The first sheet layer and second sheet layer were constructed from the same materials as described with respect to Example 1, and the first and second sheet layers were bonded together to form a hollow member between the first and second sheet layers configured to accept three fingers of a user. The overall dimensions of the treating device were about 4.5 centimeters wide at the distal end, 8 centimeters wide at the proximal end, and about 9.7 centimeters in length. As described with respect to Example 1, the first sheet layer was provided as a slightly shorter layer than the second sheet layer and so measured 7.8 centimeters in length.
In addition, the treating device of Example 2 was provided with longitudinal additional optional bonding lines to which partially divided the treating device along lines approximately parallel to the longitudinal axis, to provide three separate hollow chambers or sleeves for each of three individual fingers. As in Example 1, these optional bonding lines ran only a portion of the length of the treating device, running from the distal end to a distance approximately 35 millimeters from the proximal end of the first sheet layer.

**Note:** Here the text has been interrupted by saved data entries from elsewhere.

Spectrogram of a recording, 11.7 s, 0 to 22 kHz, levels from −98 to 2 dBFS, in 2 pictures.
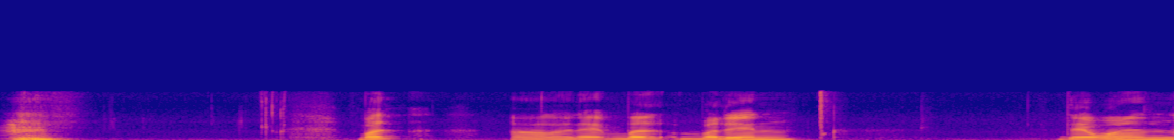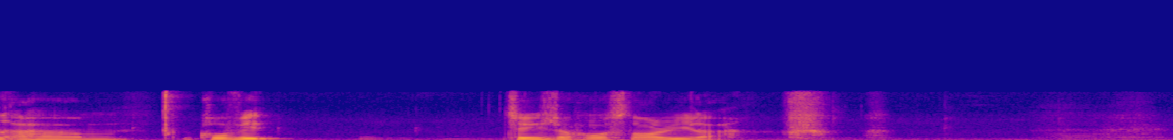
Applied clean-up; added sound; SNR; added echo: none; none; none; none.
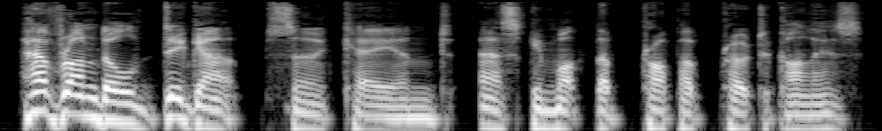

The fibrous nonwoven web layer of the treating device of Example 2 was also impregnated on its top half with the same shoe polish, and then the index, middle and ring fingers of one hand were inserted into the open end of hollow member of the shoe-polish impregnated treating device and the treating device was pulled over and onto the fingers by gripping and pulling with the longer provided portion of the second sheet layer. The treating device was then used to successfully apply and spread the shoe polish on the surface of another shoe and the shoe was successfully buffed and shined using the non-impregnated portion of the fibrous nonwoven web layer.
The self-contained, all in one device for treating surfaces is highly suited to delivering or applying a cleaning, waxing, polishing and/or other treating composition to a surface, and then buffing the surface in order to clean the surface and/or polish it. In addition, it is advantageously capable of being provided as a single-use item which is constructed in such a manner which is consistent with the costs dictated by the disposable applications for items which are utilized in limited- or single-use disposable products. As still a further advantage, the treating device of the invention is small and lightweight, and therefore is easily portable. Where packaged individually or in low item count packages, the device for treating surfaces may readily be carried in a user's pocket, purse or wallet until needed for use, which is especially advantageous for travelers when, for example, the treating device is impregnated with a treating composition designed to be a composition for shining shoes.
While various patents have been incorporated herein by reference, to the extent there is any inconsistency between incorporated material and that of the written specification, the written specification shall control. In addition, while the invention has been described in detail with respect to specific embodiments thereof, it will be apparent to those skilled in the art that various alterations, modifications and other changes may be made to the invention without departing from the spirit and scope of the present invention. It is therefore intended that the claims cover all such modifications, alterations and other changes encompassed by the appended claims.